Drills make a great deal of noise in the forest. Researchers believe the drill’s regular grunts, screams, and calls allow groups to remain cohesive as they traverse their dense habitat; unfortunately, their vocalizations also make them easy targets for hunters.
During breeding season, male drills secrete a scented liquid from their sternal glands and will rub their chests against trees, which sends a territory-marking signal to other members of the group.
Drills also communicate with facial expressions: when a drill opens his mouth in a big wide grin, it’s not meant to be a threat as seen with other primate species, but rather a friendly appeasement. In addition, as with most primates, grooming is an important aspect of drills’ social bonding.
Male drills compete intensely for dominance and the right to breed. The bigger and fiercer a male drill is, the better his chances of success; this has also resulted in the significant size differences seen between males and female drills.
Female drills give birth seasonally (sometime between December and April) after a gestational period of about five to six months. Mother drills are the primary caregivers and protectors of offspring, but sisters and brothers also play a role in bringing up baby by helping to carry, groom, and play with their siblings.
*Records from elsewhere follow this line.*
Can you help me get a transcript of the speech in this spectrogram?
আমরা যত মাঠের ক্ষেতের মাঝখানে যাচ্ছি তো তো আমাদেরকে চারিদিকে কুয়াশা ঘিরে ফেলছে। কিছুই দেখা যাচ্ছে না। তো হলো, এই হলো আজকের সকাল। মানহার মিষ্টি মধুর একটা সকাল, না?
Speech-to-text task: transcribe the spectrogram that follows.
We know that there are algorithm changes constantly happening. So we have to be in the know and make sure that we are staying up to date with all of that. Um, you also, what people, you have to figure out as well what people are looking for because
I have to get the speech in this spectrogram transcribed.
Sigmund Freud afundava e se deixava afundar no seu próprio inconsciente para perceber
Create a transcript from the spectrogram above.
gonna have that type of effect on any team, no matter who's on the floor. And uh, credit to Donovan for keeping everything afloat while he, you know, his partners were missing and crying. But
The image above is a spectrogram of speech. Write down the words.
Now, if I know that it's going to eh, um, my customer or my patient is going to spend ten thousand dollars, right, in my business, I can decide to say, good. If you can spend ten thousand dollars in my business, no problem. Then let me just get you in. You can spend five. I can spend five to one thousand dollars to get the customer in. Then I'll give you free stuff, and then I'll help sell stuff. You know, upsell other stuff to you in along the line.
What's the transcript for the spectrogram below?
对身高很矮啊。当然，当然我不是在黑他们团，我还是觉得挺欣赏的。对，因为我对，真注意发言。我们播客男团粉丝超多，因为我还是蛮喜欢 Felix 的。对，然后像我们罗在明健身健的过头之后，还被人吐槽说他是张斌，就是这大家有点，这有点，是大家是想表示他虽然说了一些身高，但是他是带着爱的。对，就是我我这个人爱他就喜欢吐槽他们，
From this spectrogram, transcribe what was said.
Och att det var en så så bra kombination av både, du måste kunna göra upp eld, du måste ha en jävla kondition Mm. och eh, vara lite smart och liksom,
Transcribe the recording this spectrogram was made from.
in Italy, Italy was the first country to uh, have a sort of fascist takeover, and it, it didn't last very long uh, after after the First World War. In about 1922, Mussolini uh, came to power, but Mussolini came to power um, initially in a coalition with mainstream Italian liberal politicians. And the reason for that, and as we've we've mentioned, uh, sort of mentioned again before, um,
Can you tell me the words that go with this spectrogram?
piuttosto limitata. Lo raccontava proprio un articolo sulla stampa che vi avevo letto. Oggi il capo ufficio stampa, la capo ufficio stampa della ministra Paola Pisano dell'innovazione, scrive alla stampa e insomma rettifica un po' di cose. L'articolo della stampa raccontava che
Female drills are thought to remain with their natal group while males venture out on their own by the time they become sexually mature at five to seven years old.
As a primate species that eats fruits and seeds, drills help disperse seeds throughout their habitat, which is critical to forest maintenance.
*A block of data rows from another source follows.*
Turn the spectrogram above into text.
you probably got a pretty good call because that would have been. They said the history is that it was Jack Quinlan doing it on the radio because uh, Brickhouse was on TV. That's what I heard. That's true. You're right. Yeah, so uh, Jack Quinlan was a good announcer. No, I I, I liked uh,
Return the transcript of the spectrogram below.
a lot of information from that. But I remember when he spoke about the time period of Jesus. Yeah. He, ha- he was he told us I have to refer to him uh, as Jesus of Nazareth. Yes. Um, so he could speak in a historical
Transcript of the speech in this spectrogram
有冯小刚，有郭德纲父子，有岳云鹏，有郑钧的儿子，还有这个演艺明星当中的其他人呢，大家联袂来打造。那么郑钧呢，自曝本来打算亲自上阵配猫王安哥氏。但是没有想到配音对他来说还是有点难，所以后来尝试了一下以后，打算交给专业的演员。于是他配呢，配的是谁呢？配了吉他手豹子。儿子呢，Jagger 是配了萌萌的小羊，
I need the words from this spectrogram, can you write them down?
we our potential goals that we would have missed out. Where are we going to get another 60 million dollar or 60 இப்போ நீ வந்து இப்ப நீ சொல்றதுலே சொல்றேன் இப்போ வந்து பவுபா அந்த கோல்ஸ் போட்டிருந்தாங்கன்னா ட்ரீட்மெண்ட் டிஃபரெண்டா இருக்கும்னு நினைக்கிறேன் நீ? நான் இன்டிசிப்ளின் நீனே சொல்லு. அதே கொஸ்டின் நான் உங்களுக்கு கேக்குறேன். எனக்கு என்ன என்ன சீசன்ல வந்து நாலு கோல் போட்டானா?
The Bioko drill, found only on Bioko Island, is thought to play an especially vital role in maintaining balance in the diverse, delicate ecosystem of Bioko Island, home to some of Africa’s rarest primates. Seed dispersers like the drill help trees and plants spread their seeds and regenerate the rapidly disappearing forest.
Drill numbers have declined by over 50% in the last 30 years, and both subspecies of drills are considered Endangered by the International Union for Conservation of Nature (IUCN, 2017). Dwindling habitat, habitat fragmentation, and illegal bushmeat hunting continue to threaten drills’ survival. Drills have also fallen prey to growers of bananas, cocoa, and manioc, who view the elusive monkeys as pests to be eradicated. Often, hunters will use dogs to drive large troops of drills into trees, where they can be easily shot en masse.
Today, approximately 80% of all drills live in Cameroon, where the human populations has surged and drill habitat has yielded to oil palm plantations, oil exploration, and other economic developments.
On Bioko Island, drill numbers have fallen below 5,000, with its range shrinking to only 136 miles (220 km) today, down from 326 miles (525 km) in 1986. The entire space that all drills inhabit is roughly the size of Switzerland.
Drills are protected under the Convention on International Trade in Endangered Species of Wild Fauna and Flora (CITES) and although it is illegal to hunt drills, enforcement of laws is non-existent or difficult to implement, even in protected areas.
However, some promising programs to protect and raise awareness about this species are in place, including The Drill Project on Bioko Island, where conservationists are working to use film to educate the world about the drill’s precarious existence and the rare, rich biodiversity of Bioko Island. In Nigeria, Pandrillus operates a drill rehabilitation and breeding center that provides recovery, rehabilitation, and captive breeding of orphaned drills with goal of eventual release of drill groups. Korup National Park in Cameroon offers the world’s only protected area for drill populations.
- Redmond, Ian. The Primate Family Tree. New York: Firefly, 2008.
- Setchell, J. M. 2016. Drills and Mandrills. The International Encyclopedia of Primatology. 1–3.
Written by Christine Ragan Davi, August 2017. Conservation status updated July 2020.